• **TASK ITEM**:
The lines to copy run from the one containing "Can you recover" to the end of the listing. Please write them out exactly, minus the pictures.

• **INFORMATION GIVEN**:
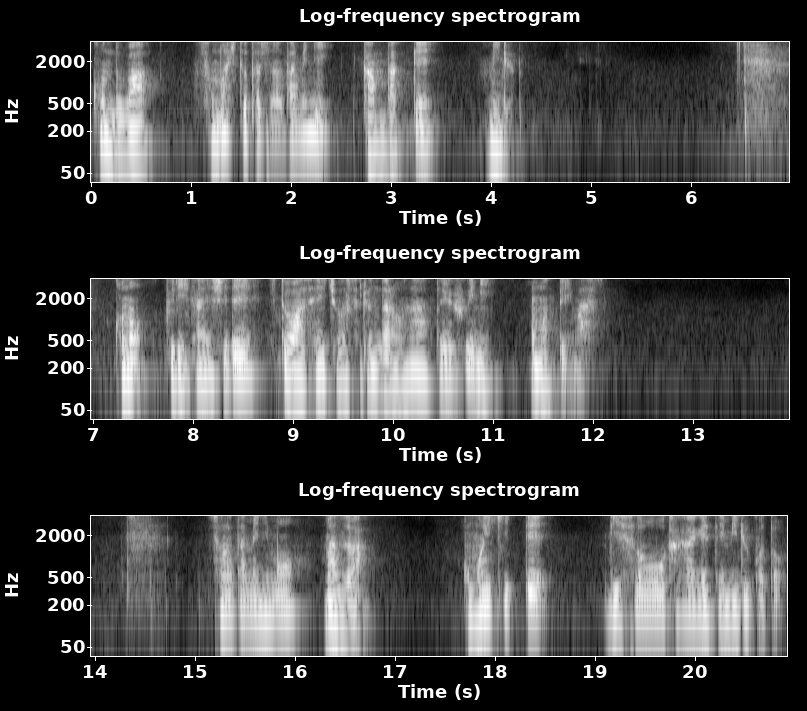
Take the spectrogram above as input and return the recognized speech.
今度は、その人たちのために頑張ってみる。この繰り返しで人は成長するんだろうなというふうに思っています。そのためにも、まずは思い切って理想を掲げてみること。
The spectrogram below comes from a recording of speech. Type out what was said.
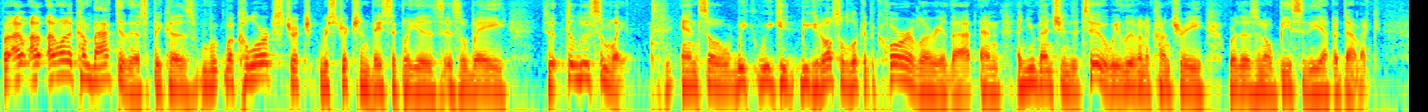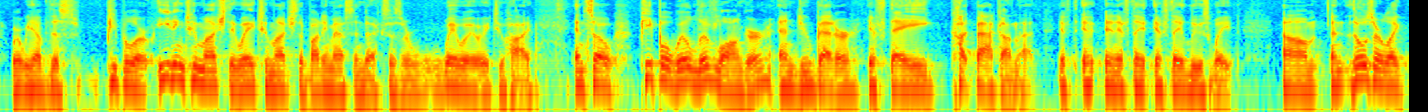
But I, I, I want to come back to this because what caloric strict, restriction basically is, is a way to, to lose some weight. And so we, we, could, we could also look at the corollary of that. And, and you mentioned it too. We live in a country where there's an obesity epidemic, where we have this people are eating too much, they weigh too much, their body mass indexes are way, way, way too high. And so people will live longer and do better if they cut back on that, if, if, and if they, if they lose weight. Um, and those are like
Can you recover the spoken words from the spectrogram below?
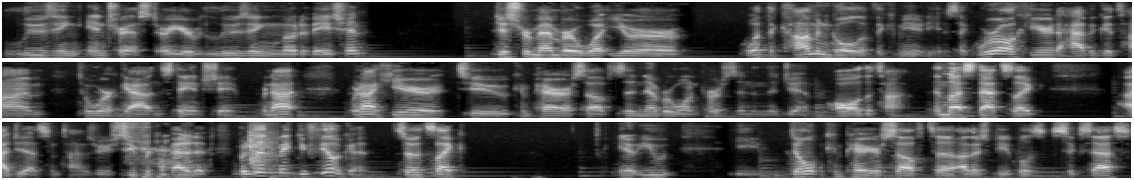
losing interest or you're losing motivation, just remember what your what the common goal of the community is. Like we're all here to have a good time, to work out and stay in shape. We're not we're not here to compare ourselves to the number one person in the gym all the time. Unless that's like I do that sometimes where you're super competitive, but it doesn't make you feel good. So it's like, you know, you, you don't compare yourself to others people's success.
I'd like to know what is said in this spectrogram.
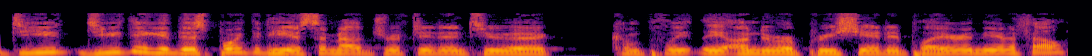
do you do you think at this point that he has somehow drifted into a completely underappreciated player in the NFL?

• **RESULT**:
Can you recover the spoken words from the spectrogram below?
losing interest or you're losing motivation, just remember what your what the common goal of the community is. Like we're all here to have a good time, to work out and stay in shape. We're not we're not here to compare ourselves to the number one person in the gym all the time. Unless that's like I do that sometimes where you're super competitive, but it doesn't make you feel good. So it's like, you know, you, you don't compare yourself to others people's success.
I'd like to know what is said in this spectrogram.
do you do you think at this point that he has somehow drifted into a completely underappreciated player in the NFL?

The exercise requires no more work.